Ashlen Delgado (Ogalala Sioux), has set her ambitions high by organizing a powwow for her senior project at Johnson Senior High in Saint Paul. Every year, students at Johnson must complete a senior project for their Finale class in order to graduate. The senior project is the capstone piece to the students’ high school careers. The project the students focus on must align with their career or educational goals, involve community help, or have a concentration on culture.
With the help of her mentor Travis DeCory, a Chemical Dependency Prevention Coordinator for the Ain Dah Yung Center, Delgado was awarded a $2,500 grant to fund the powwow.
Delgado and DeCory worked together to write a grant to the Tiwahe Foundation, (formally the American Indian Family Empowerment Program) in August 2010 asking for $1,600. Instead, they were awarded the full grant amount of $2,500 in October of 2010. DeCory has had previous experience with writing grants through his work and was confident that Delgado would receive the grant.
Delgado’s Finale teacher, Mary Voigt was both proud and relieved by Delgado’s grant approval and for wanting to share her culture with the rest of the school.
“Her American Indian ancestry is so important to her and she was so passionate when she talked about her powwow. It was really hard not to be excited for her,” said Voigt. “Success always breeds more success, so I think it could be a source of inspiration for her in her future.”

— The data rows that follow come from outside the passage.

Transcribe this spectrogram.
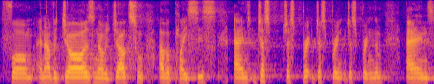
from and other jars and other jugs from other places and just, just, just, bring, just bring them. And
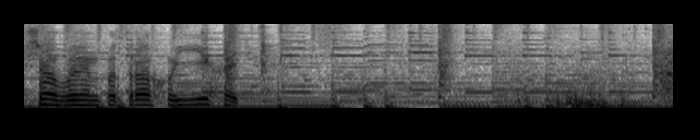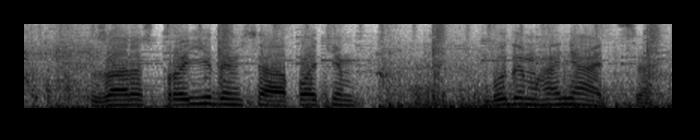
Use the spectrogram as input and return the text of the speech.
Все, будемо потроху їхати. Зараз проїдемося, а потім будемо ганятися.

Delgado said she first got the idea to put on a powwow for her senior project from attending the Indian Education powwows around Saint Paul. She said another factor was the small population of Native students at her school. Delgado feels that the fact there are Native students at Johnson often gets overlooked due to more prominent cultures at the school.
“I want to educate the community and let them know that there’s Natives at Johnson because our Indian Ed is pretty small. It’s to let them know we’re here,” said Delgado.
Norman Benson, Chemical Health Specialist from Saint Paul Public Schools American Indian Education Program, was also supportive of Delgado’s plan and has offered her help for the event.
The American Indian Education Program's role is to assist and advise the Saint Paul Public School District in providing effective school programs and services for American Indian students. It is supervised by the district's Office of Professional Development.
“As an Indian Education teacher, I thought it was a very good idea and was enthused that she wants to honor her tradition and culture. That stood out to me and I was supportive,” said Benson.
Being involved with Ain Dah Yung and attending Saint Paul Indian Education has enabled Delgado to feel connected to her culture. She plans on donating any proceeds from the powwow to the Saint Paul Indian Education.
Delgado said, “I wanted to give something back because they’ve helped my family and I a lot. They’ve provided education help and they were always there when we needed it. Kind of like a family.”
Saint Paul Indian Education has remained one of Delgado’s top supporters through the planning process so far. They have offered to cover some of the worker’s composition and Secondary Cultural Teacher Jerry Dearly from the district’s Indian Education has agreed to M.C. for the powwow.
Putting on the event has helped her to create bonds within her community and helped her to build resources through those connections. She’s been able to secure posters from a local graphic artist.
“I’m a little more involved than what I was when I was little in the community. A lot of people are stepping in and helping. It’s kind of a relief,” said Delgado.
Delgado hopes to hold the powwow in April but says it’s still in the planning stages at the moment and she is currently looking for a Host Drum, vendors and volunteers. Her outlook for her senior project is positive and her supporters like DeCory are all helping to ensure her success.
DeCory said, “I have been in this line of work for over ten years and it is a rare occasion that you meet someone like Ashlen. She is one of the brightest young women I have ever had the pleasure of working with. Ashlen is going to be a leader in this community; this is not a question in my mind.”
Delgado said the event is a one day evening powwow but the date and where it will be held is still unconfirmed.
To volunteer for Ashlen Delgado’s Senior Project Powwow at Johnson Senior High, send an email to